Russia has overtaken Germany as the fifth largest economy in terms of purchasing power parity, according to the latest World Bank ranking that measures 214 economies based on their 2012 GDP performance.
Russia’s oil and export driven economy, ranked fifth amongst the top ten economies in the world with $3.4 trillion in GDP. In 2011, Germany surpassed Russia in GDP with $3.227 trillion compared to Russia’s $3.203 trillion. In 2005, Russia was in eighth place.
The report was published last week in an annual ranking of GDP. The World Bank also updated their ranking of countries in terms of gross national product (GNP) per capita, grouping Russia in the ‘high income’ nation block, with individuals yearly income of $12,616 or more.
The United States was ranked by the World Bank as the world’s largest economy by purchasing power parity last year with $15.7 trillion, followed by China with $12.5 trillion, India with $4.8 trillion, and Japan with $4.5 trillion.
Prime Minister Dmitry Medvedev publicly lauded the advance on Monday, as did President Vladimir Putin, but warning his country still needs to be financially vigilant.
“The World Bank has concluded that Russia has the purchasing power of the fifth economy in the world. According to this indicator, we are ahead of the Federal Republic of Germany. But we have a lot of areas that still need special attention”, Putin said at a socio-economic meeting in the Sakhalin region, an energy rich Far East island north of Japan where Rosneft just put the final touches on a new drilling platform ‘Orlan’ in the Sea of Okhotsk. Sakhalin-1, a joint venture with Japan, India, and the US, has reserves of 2.3 billion barrels of oil and 485 billion cubic meters of gas.
In June, the World Bank cut its growth forecast for Russia to less than 2.2 percent in 2013 and 3 percent in 2014, after revising January forecast the economy would grow by 3.6 percent in and 3.9 percent in 2014. This is the ‘new normal’ for lethargic global demand and momentum, according to the report’s author Andrew Burns.
The World Bank rating differs from the International Monetary Fund, where Russia is listed as the eighth largest economy with a GDP of $2 trillion. The same matrix calculates the US GDP as the first with $15.7 trillion, China second with $8.2 trillion, Japan third with $6 trillion, Germany fourth with $3.4 trillion, France fifth with $2.6 trillion, the United Kingdom sixth with $2.4 trillion, and Brazil seventh with $2.4 trillion.

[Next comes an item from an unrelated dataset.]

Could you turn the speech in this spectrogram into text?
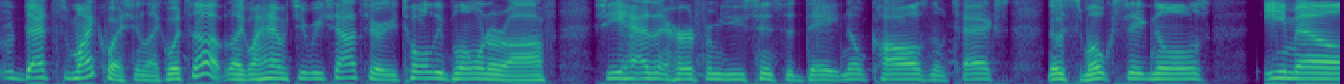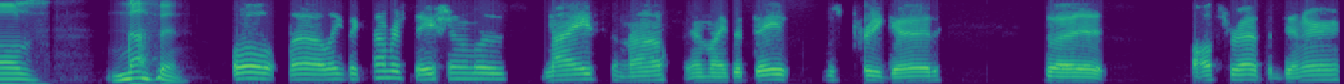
That's my question. Like, what's up? Like, why haven't you reached out to her? You're totally blowing her off. She hasn't heard from you since the date. No calls, no texts, no smoke signals, emails, nothing. Well, uh, like the conversation was nice enough, and like the date was pretty good, but all throughout the dinner,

The purchasing power parity rate is determined on how many goods and services $1.00 can buy in different countries.
Rankings were only assigned to economies with confirmed PPP GDP estimates.
Commentary: though this report does point to something relevant, it is easy to misunderstand what it really says about the Russian economy or, for that matter, the US economy. First, purchasing power parity (PPP) is a rather weird economic indicator. The excellent “Simple English Wikipedia” explains it with a well chosen example:
Purchasing Power Parity (PPP) is measured by finding the values (in USD) of a basket of consumer goods that are present in each country (such as orange juice, pencils, etc.). If that basket costs $100 in the US and $200 in England, than purchasing power parity exchange rate is 1:2.
Clearly PPP is centered on the costs of living and not really on how much is produced by an economy. In simple terms, it measure how “relatively rich” the population is. Gross Domestic Product (GDP) is also a weird indicator (check here for more details).
What I am getting at here is that when the media says that “Russia displaces Germany” by the size of its economy this elicits images of Russian manufacturers outperforming BMW, Siemens or Deutsche Telekom. This is not so. Simply put, the huge natural reserves of Russia, in particular in energy products, generate a lot of wealth in Russia and this output of raw materials has a direct impact on both the PPP and the GDP. So yes, there is a lot of money in Russia but no, this is not the result of the Russian economy outperforming Germany’s in manufacturing or services. BTW – if the Russian PPP and GDP as skewed by the export of Russian raw materials, the US PPP and GDP are skewed by the huge size of the US banking/financial sector which also does not really “produce” anything. Bottom line: PPP and GDP are tricky indicators which should not be used as a way of measuring the “real world” capabilities of an economy.